Brass is the New Black: 5 Tips for Making Jewelry with Brass Plus a Sampler Kit
Isn't it funny how our tastes change? When I was younger, I preferred yellow gold, and since my early 20s, I have been a silver or white metal girl. Yellow gold's return to vogue in recent years caught my eye–but gosh, the price! Ouch.
Evidently that pain was widely felt, because there have never been more options for a yellow metal or gold alternative than all the brass jewelry-making supplies on the market now–brass metal sheet, brass wire, brass stampings and findings . . . They're all very enticing, but it can be a little overwhelming to start working with a new-to-you metal. Here are 5 tips to help you get started.

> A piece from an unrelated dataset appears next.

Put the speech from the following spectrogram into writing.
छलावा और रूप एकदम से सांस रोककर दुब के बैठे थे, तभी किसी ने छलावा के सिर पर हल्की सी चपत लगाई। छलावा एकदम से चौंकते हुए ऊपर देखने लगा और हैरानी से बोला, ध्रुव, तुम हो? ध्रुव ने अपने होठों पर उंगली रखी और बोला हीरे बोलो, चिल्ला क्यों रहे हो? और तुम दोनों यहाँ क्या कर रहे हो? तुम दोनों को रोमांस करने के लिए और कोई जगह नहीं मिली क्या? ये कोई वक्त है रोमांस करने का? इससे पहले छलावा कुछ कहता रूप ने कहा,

1. Like copper, brass takes patina like a dream. Brass gives up gorgeous colors in a torch flame (heat patina), and if you "overburn" it, you can get a beautiful bright red, just like on copper. You can also create beautiful patinas on brass with recipes that use common household supplies like vinegar, salt, and ammonia.
2. To solder brass, use brass paste solder. It comes in a syringe and is easy to apply. "It comes in one flow point, so it's perfect for soldering pieces that just have a single step," Kate Richbourg says, "It melts to a perfect match for brass. Clean and polish just as you would when you use silver solder." In my experience, both brass and copper paste solders flame up a bit during soldering–head's up!

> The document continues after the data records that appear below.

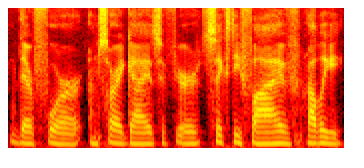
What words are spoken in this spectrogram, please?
therefore, I'm sorry, guys, if you're 65, probably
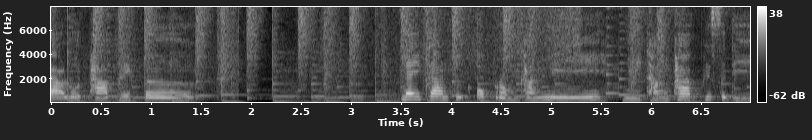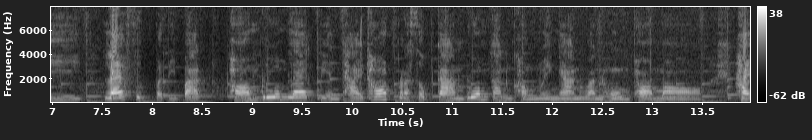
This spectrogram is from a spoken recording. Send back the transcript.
ดาวน์โหลดภาพเวกเตอร์ในการฝึกอบรมครั้งนี้ มีทั้งภาคทฤษฎี และฝึกปฏิบัติ พร้อมร่วมแลกเปลี่ยนถ่ายทอดประสบการณ์ร่วมกันของหน่วยงานวันโฮมพอมอให้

|Bronze Age Cuff by Linda Larsen|
3. If your brass comes out of pickle with a pinkish coppery coating, give it a soak in a mixture of half pickle and half hydrogen peroxide to remove the copper. Note that it will bubble some, so use a large enough container. This works to remove a copper film from silver, too. Another option, recommended by JMD member LeeAnne70 on the JMD forums, is to soak your piece about 20 to 30 minutes in a solution of two parts hydrogen peroxide to three parts white vinegar. You might have to scrub a little if your piece is heavily coated or if the metal is textured. Note: Don't store this mixture in a closed container.
4. You can avoid that coppery film altogether by using this tip from our friend and JMD member BogIron. After soldering brass, instead of pickling, "I just boil it in plain water, not pickle," he says. Here's why: "When you put brass in most pickles, you are doing a sort of depletion gilding; instead of bringing the silver to the surface, you are bringing the copper to fore by removing the zinc from the brass, and that is the pink color you are getting, so I just put mine in boiling water to dissolve the old flux." Remember after using any container like this, don't use it with food later.

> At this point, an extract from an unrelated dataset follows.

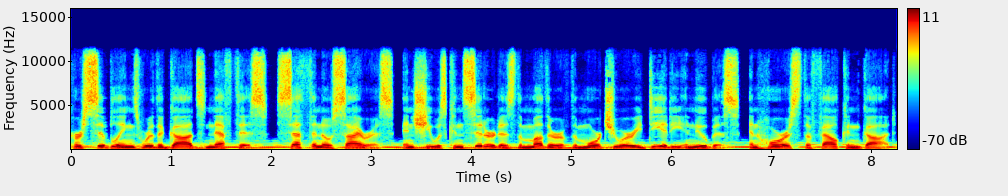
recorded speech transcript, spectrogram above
Her siblings were the gods Nephthys, Seth and Osiris, and she was considered as the mother of the mortuary deity Anubis, and Horus the falcon god.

|Torus Cuff Bracelet by Bill Fretz|
5. Transparent enamels are gorgeous on brass, especially textured brass. (Yes, you can enamel on brass, if it's real brass.) I've been using transparent reds and greens in particular on some Nunn Design brass components, and I'm in love with the results. The transparent red on brass makes it look like rose gold, and I even see a touch of shimmer, like really pretty old-fashioned hard candy. Love.
If you're ready to give brass a try–or even if you already know how versatile and pretty it can be for jewelry making–take advantage of our special value Brass is the New Black sampler kit. In it you'll get a selection of different types or shades of brass wire and patterned brass sheet, JAX patina, a sampler of brass findings, Helen Driggs' Jewelry Maker's Field Guide book, an eBook with 10 projects in it, and six bonus brass jewelry e-projects–all at a very special price!
P.S. You can see more to love about brass here.